§ WHAT YOU NEED TO DO:
Across all the records below, count the lines that hold "spoken". State only that figure.

§ EXTRACTED RECORDS:
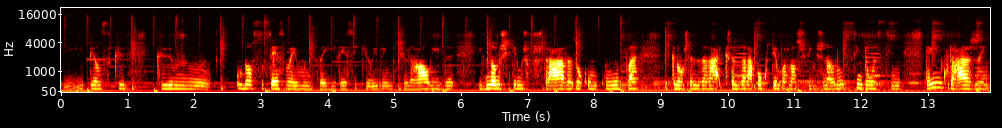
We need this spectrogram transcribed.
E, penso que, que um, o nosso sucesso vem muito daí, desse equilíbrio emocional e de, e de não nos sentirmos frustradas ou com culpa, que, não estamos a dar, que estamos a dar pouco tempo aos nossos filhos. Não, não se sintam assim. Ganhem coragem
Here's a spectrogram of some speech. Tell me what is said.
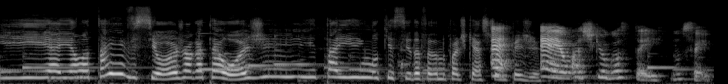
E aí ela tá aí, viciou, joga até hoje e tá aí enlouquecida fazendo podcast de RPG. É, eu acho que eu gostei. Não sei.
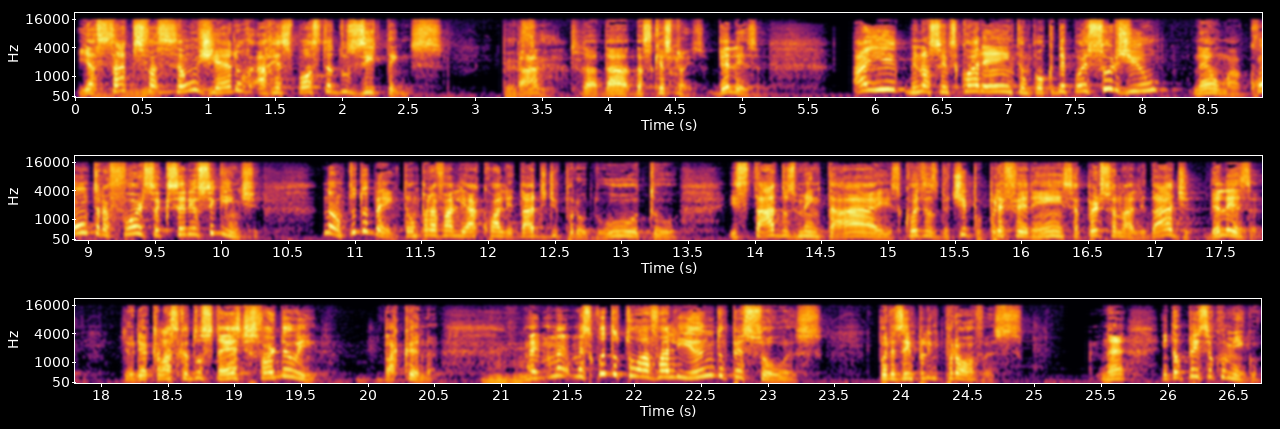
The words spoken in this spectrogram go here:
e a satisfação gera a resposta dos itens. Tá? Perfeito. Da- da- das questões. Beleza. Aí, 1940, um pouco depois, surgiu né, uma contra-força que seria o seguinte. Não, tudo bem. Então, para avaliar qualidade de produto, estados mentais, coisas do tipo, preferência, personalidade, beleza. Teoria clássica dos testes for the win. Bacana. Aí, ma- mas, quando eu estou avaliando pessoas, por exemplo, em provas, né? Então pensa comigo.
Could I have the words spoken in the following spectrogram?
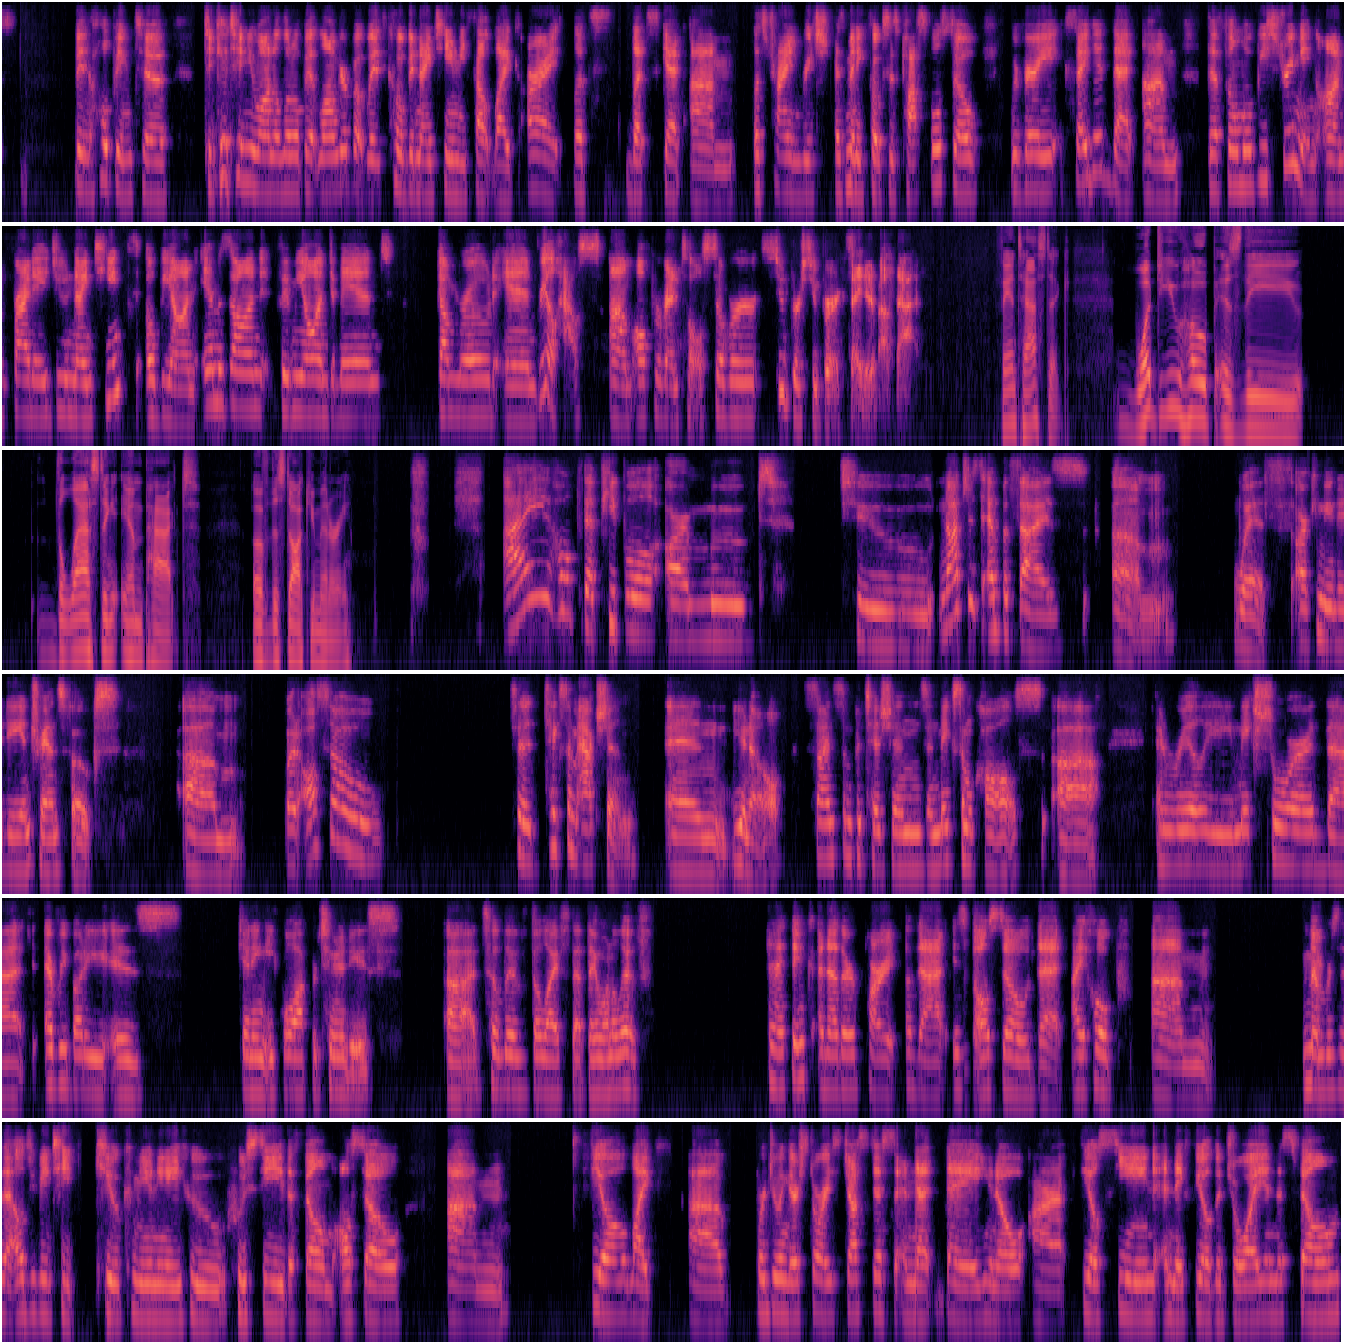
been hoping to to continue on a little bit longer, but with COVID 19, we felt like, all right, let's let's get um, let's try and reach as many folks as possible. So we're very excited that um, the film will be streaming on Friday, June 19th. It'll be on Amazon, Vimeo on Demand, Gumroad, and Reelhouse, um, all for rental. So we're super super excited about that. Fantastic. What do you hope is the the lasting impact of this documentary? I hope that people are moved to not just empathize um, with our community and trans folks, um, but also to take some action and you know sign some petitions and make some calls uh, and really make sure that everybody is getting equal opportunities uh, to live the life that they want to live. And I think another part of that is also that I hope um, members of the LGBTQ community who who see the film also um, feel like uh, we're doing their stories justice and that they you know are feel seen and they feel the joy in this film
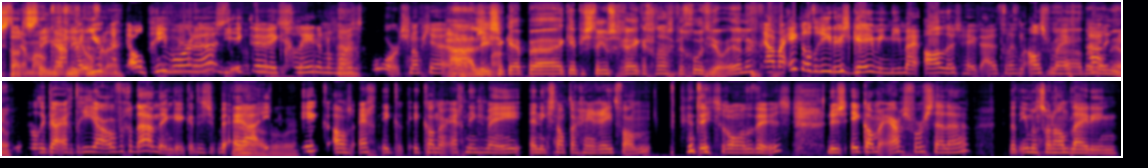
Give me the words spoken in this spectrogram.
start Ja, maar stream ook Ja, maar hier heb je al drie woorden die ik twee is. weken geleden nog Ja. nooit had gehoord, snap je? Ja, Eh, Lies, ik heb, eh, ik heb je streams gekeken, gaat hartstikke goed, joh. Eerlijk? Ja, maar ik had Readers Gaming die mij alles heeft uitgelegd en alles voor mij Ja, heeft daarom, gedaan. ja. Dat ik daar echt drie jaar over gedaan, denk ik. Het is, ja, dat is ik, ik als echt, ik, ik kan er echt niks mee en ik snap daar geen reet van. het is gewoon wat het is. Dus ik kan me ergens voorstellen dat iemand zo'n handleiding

§ OUTPUT FOR THIS TASK:
3